On June 4, CHL Ltd, which owns and runs Surya hotel, approached the Delhi HC against the state government’s May 29 order directing five luxury hotels, including Surya and Crowne Plaza, to be converted into hospitals. The hotels argued that the government took the decision unilaterally and that they were not consulted.
The court directed on Thursday a committee of two doctors — All India Institute of Medical Sciences director Randeep Guleria and NITI Aayog member VK Paul — to check the plan’s feasibility. The matter will now be heard on Monday (June 15).
An official in Max Hospital, who asked not to be named, said work at Sheraton Hotels in South Delhi’s Saket was complete. Max is supervising four hotels. “We are treating several patients at Sheraton, which was among the first five hotels…However, we too have not been able to extend our services to the other hotels because they are all awaiting the court verdict,” said the official.
The Delhi government is setting up health care facilities on its own at the banquets. The fee structure for a banquet-turned-hospital was not immediately available.
“All these facilities will have separate entry and exit points. A tender has already been floated for cots. The water and electricity bills that will be generated in these banquet halls/hospitals will be paid by the health department from its funds. The medical equipment and the staff will be arranged by the health department,” said a second government official.
The Delhi Medical Association, which is holding regular meetings with the state government to discuss bed augmentation plans, said the city-state’s administration has approached it for medical staff, including nurses.
“Nursing associations are also being reached out, but manpower is going to be a serious challenge,” said Dr Girish Tyagi, president of the association.
As for stadiums, the government plans to set up 2,500 beds at Pragati Maidan and 200 beds at Talkatora, emulating Maharashtra. “But stadiums need more medical engineering…We are first going with hotels and banquet halls, which are easier and quicker because their structure resembles that of hospitals; there are rooms and washrooms,” said an official in the health department who did not want to be named.

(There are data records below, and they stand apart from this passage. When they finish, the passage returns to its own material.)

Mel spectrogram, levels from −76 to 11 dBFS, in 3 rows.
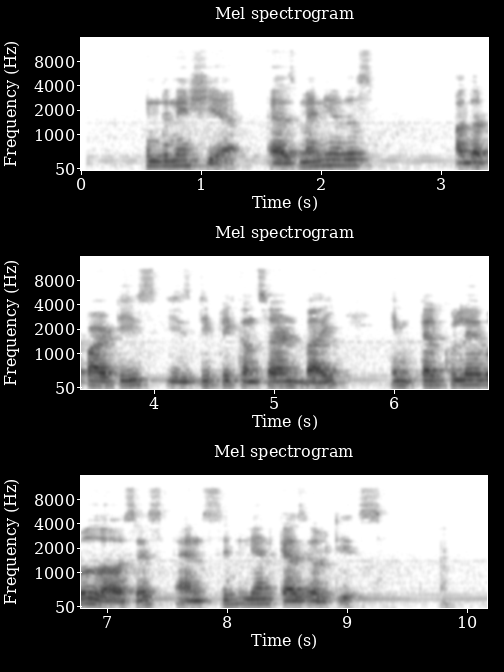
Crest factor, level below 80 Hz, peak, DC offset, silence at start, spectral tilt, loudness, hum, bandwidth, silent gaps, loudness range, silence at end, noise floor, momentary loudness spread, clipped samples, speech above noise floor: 16 dB; -60 dBFS; -2 dBFS; under 0.1%; 0.55 s; -6.5 dB/octave; -19 LUFS; none; 11.5 kHz; none; 3 LU; 0.9 s; -56 dBFS; 11 LU; under 0.1%; 38 dB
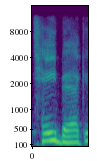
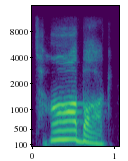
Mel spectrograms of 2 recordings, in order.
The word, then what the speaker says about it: Tabak: And someone said, it's not the actor Vic Tabak, it's Tabak. And they even sent me a little video of a Tabak commercial where they were pronouncing it correctly.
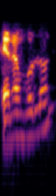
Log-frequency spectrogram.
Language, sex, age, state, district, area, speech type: Bengali, male, 18-30, West Bengal, Kolkata, urban, conversation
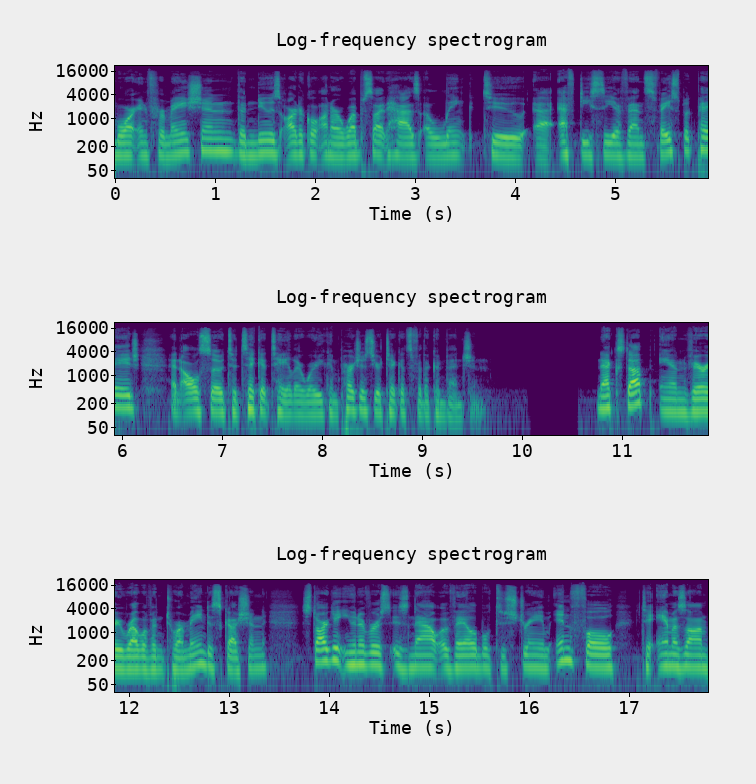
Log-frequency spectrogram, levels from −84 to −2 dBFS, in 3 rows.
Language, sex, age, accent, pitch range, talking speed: English, male, 30-49, American, 120-145 Hz, 170 wpm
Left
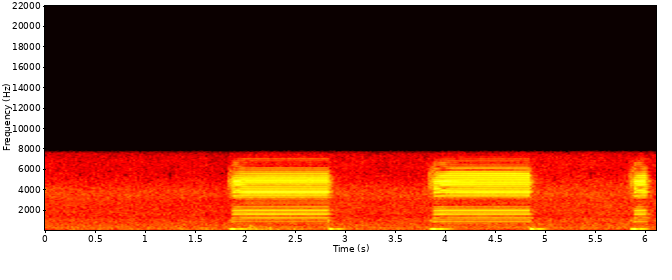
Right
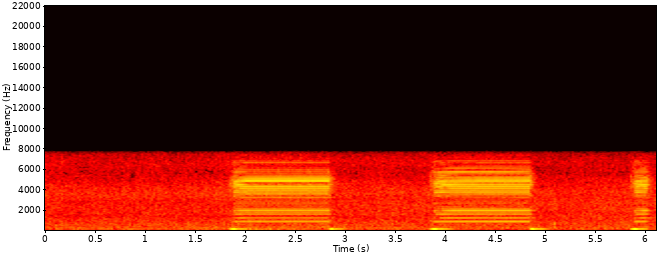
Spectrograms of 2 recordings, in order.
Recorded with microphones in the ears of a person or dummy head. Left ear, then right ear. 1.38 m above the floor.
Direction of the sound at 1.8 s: 65° left (ahead or behind).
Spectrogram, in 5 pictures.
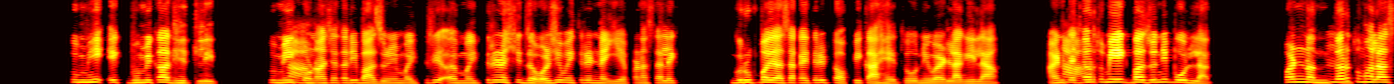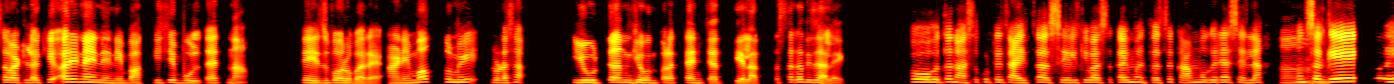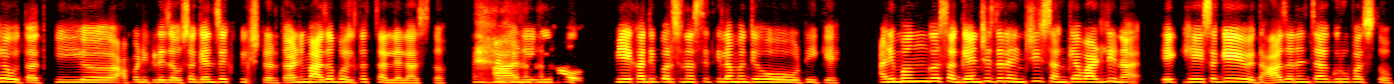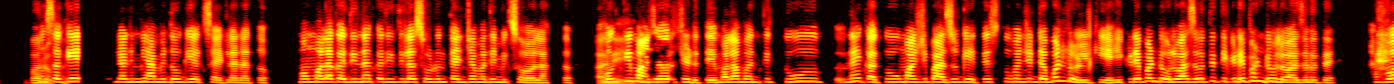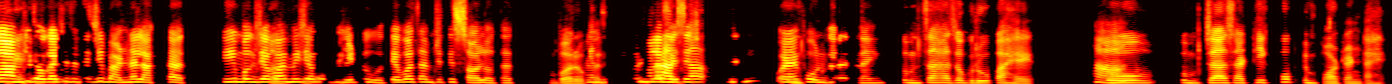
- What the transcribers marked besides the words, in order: in English: "लाइक ग्रुपमध्ये"; in English: "टॉपिक"; in English: "यूटर्न"; in English: "फिक्स"; chuckle; in English: "पर्सनल"; in English: "ग्रुप"; in English: "साईडला"; in English: "मिक्स"; in English: "डबल"; laughing while speaking: "इकडे पण ढोल वाजवते, तिकडे पण ढोल वाजवते"; chuckle; in English: "सॉल्व"; in English: "ग्रुप"; in English: "इम्पोर्टंट"
- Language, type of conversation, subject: Marathi, podcast, ग्रुप चॅटमध्ये तुम्ही कोणती भूमिका घेतता?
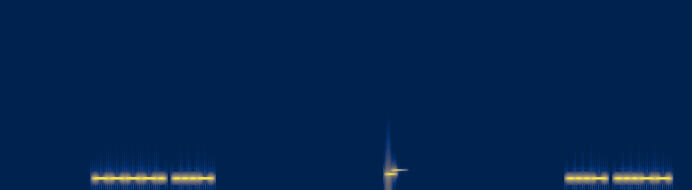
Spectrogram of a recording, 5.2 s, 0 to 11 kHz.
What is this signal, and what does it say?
Morse code, heard as a keyed tone, about 40 wpm, 700 Hz. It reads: 9V V3
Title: Single-Letter Single-Number 40wpm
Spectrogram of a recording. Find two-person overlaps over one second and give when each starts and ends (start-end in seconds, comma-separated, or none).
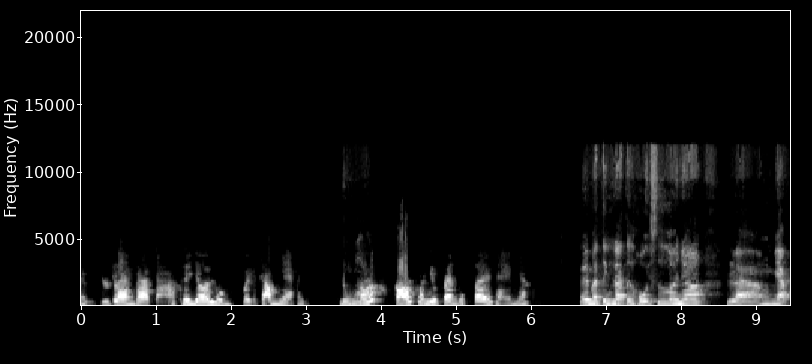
none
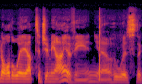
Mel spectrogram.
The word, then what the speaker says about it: Jimmy Iovine: So Jimmy Iovine, I think that's how you say it.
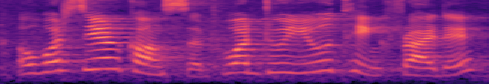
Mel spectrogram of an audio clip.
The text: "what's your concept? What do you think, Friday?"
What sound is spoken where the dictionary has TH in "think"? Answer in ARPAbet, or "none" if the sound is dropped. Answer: T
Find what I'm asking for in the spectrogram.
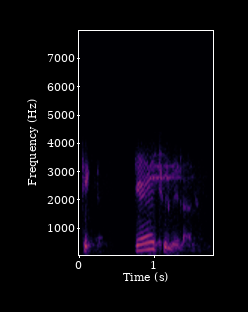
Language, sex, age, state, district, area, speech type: Sindhi, female, 45-60, Delhi, South Delhi, urban, conversation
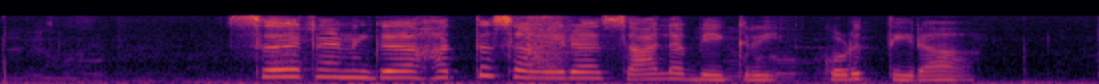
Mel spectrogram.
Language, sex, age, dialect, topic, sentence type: Kannada, female, 25-30, Dharwad Kannada, banking, question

Dr Lalit Kant, the former head of epidemiology and communicable disease at Indian Council of Medical Research, said such arrangements should have been done by now. “…all that needs to be done is ramping up of health infrastructure as soon as possible. However, simultaneously, it is also very important to ensure strict enforcement of civic rules such as wearing masks and maintaining social distancing.”